## Directions
Beneath this line are entries. Copy the range from the line with "what is said in spectrogram" to the line with "Your answer should", ends included, exactly; leave pictures out.

## Data supplied
↓↓↓
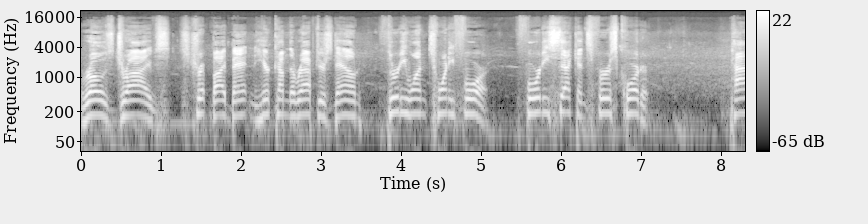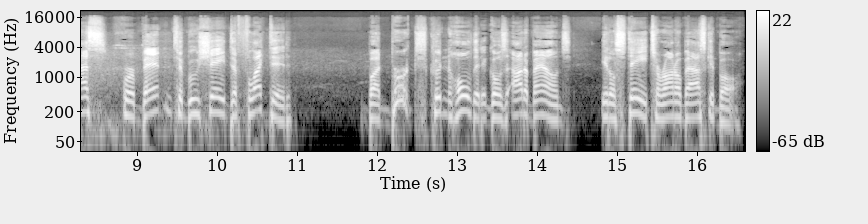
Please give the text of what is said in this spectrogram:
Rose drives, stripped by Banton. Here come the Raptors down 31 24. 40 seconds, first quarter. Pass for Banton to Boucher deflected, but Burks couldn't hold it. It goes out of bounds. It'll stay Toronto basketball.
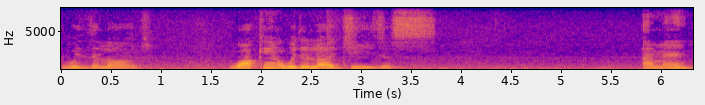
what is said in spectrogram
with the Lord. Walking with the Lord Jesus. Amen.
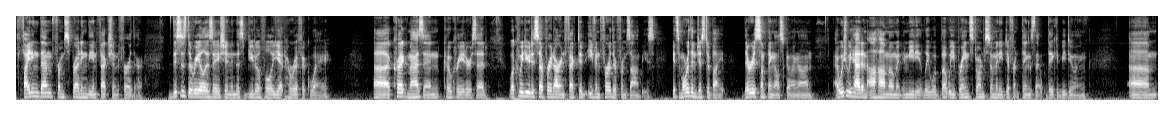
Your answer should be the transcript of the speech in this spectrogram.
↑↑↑
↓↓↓
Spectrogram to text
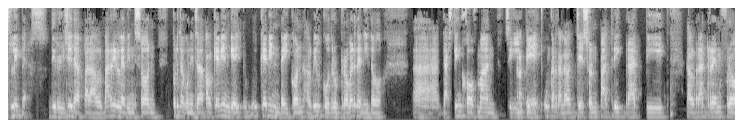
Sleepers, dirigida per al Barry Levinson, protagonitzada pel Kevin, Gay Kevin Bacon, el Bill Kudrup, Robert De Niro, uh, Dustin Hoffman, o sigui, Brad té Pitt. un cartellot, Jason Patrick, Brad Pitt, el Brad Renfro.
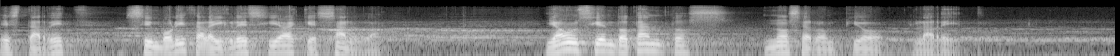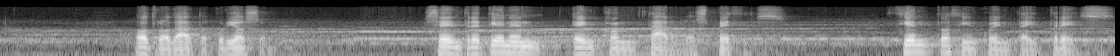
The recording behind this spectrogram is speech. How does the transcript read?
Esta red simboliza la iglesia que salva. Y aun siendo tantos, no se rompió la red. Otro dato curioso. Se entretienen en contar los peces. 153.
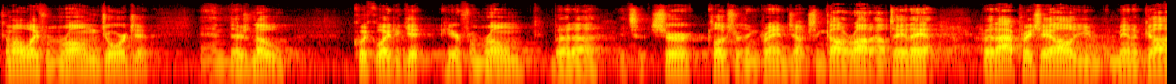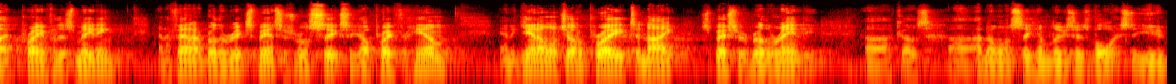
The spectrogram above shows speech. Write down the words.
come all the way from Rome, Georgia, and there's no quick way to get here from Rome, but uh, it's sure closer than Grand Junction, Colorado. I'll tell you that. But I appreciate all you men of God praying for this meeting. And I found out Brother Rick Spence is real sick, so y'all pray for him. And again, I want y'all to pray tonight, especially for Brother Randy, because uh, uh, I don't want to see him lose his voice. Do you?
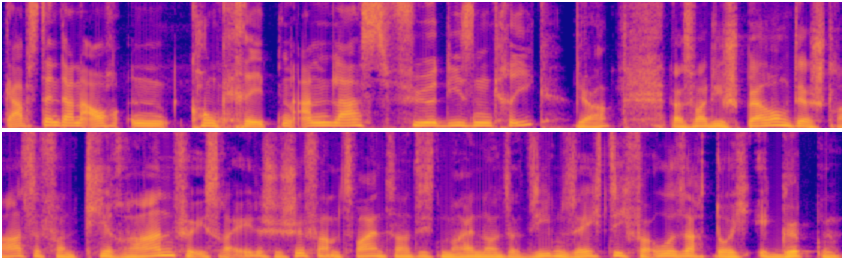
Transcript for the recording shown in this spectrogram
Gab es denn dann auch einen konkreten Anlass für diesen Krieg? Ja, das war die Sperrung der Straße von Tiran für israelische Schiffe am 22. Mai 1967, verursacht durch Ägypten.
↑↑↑
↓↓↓
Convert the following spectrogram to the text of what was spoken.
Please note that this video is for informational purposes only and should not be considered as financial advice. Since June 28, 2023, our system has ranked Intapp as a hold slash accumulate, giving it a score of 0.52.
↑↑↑
## Exercise solution
what is said in spectrogram
with the Lord. Walking with the Lord Jesus. Amen.
Your answer should be the transcript of the speech in this spectrogram.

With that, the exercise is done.